Requirement - Could you retype every line below exactly, omitting the images?

....

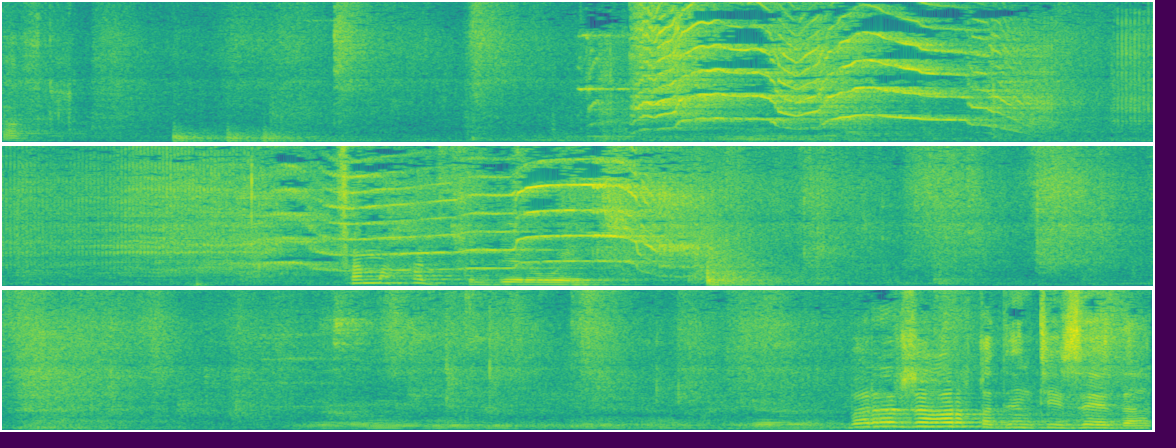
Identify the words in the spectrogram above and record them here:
تفضل. فما حد في البيروات برجع ارقد انت زاده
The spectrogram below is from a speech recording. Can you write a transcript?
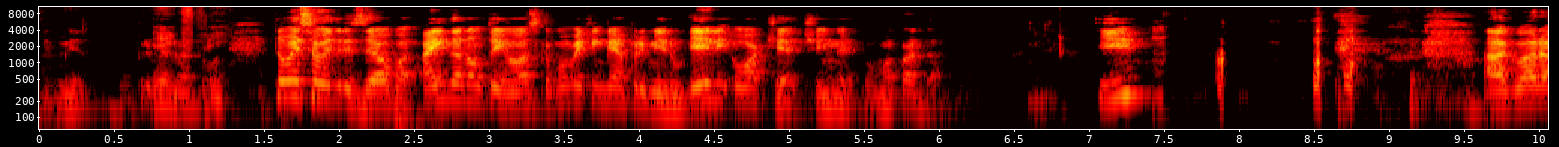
Tenho medo. Não é Enfim. Então esse é o Idris Elba. Ainda não tem Oscar. Vamos ver quem ganha primeiro. Ele ou a Cat, hein, né? Vamos aguardar. E... Agora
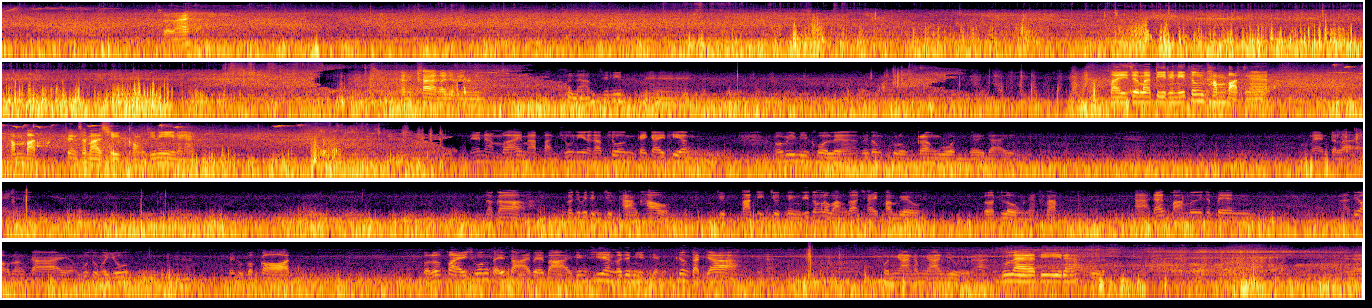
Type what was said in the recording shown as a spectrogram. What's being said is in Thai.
สวยไหมด้านข้าง ก็จะเป็นสนามเทนนิสใครจะมาตีเทนนิสต้องทำบัตรนะฮะทำบัตรเป็นสมาชิกของที่นี่นะฮะ แนะนำว่าให้มาปั่นช่วงนี้นะครับ ช่วงใกล้ๆเที่ยง เพราะไม่มีคนเลยฮะไม่ต้องกลัวกังวลใดๆนะฮะไม่อันตรายนะฮะ แล้วก็ก็จะไป ถึงจุดทางเข้า จุดตัดอีกจุดหนึ่งที่ต้องระวังก็ใช้ความเร็วลดลงนะครับด้านขวามือจะเป็นที่ออกกำลังกายของผู้สูงอายุ เป็นอุปกรณ์ส่วนรถไฟช่วงสายๆบ่ายๆเที่ยงๆก็จะมีเสียงเครื่องตัดหญ้าคนงานทำงานอยู่นะฮะดูแลดีนะฮะดูแลแหม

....

Solved problem -
Identify the words in the spectrogram above and record them here:
تفضل. فما حد في البيروات برجع ارقد انت زاده
The spectrogram below is from a speech recording. Can you write a transcript?
Tenho medo. Não é Enfim. Então esse é o Idris Elba. Ainda não tem Oscar. Vamos ver quem ganha primeiro. Ele ou a Cat, hein, né? Vamos aguardar. E... Agora
Type what was said in the recording shown as a spectrogram. What's being said is in Thai.
สวยไหมด้านข้าง ก็จะเป็นสนามเทนนิสใครจะมาตีเทนนิสต้องทำบัตรนะฮะทำบัตรเป็นสมาชิกของที่นี่นะฮะ แนะนำว่าให้มาปั่นช่วงนี้นะครับ ช่วงใกล้ๆเที่ยง เพราะไม่มีคนเลยฮะไม่ต้องกลัวกังวลใดๆนะฮะไม่อันตรายนะฮะ แล้วก็ก็จะไป ถึงจุดทางเข้า จุดตัดอีกจุดหนึ่งที่ต้องระวังก็ใช้ความเร็วลดลงนะครับด้านขวามือจะเป็นที่ออกกำลังกายของผู้สูงอายุ เป็นอุปกรณ์ส่วนรถไฟช่วงสายๆบ่ายๆเที่ยงๆก็จะมีเสียงเครื่องตัดหญ้าคนงานทำงานอยู่นะฮะดูแลดีนะฮะดูแลแหม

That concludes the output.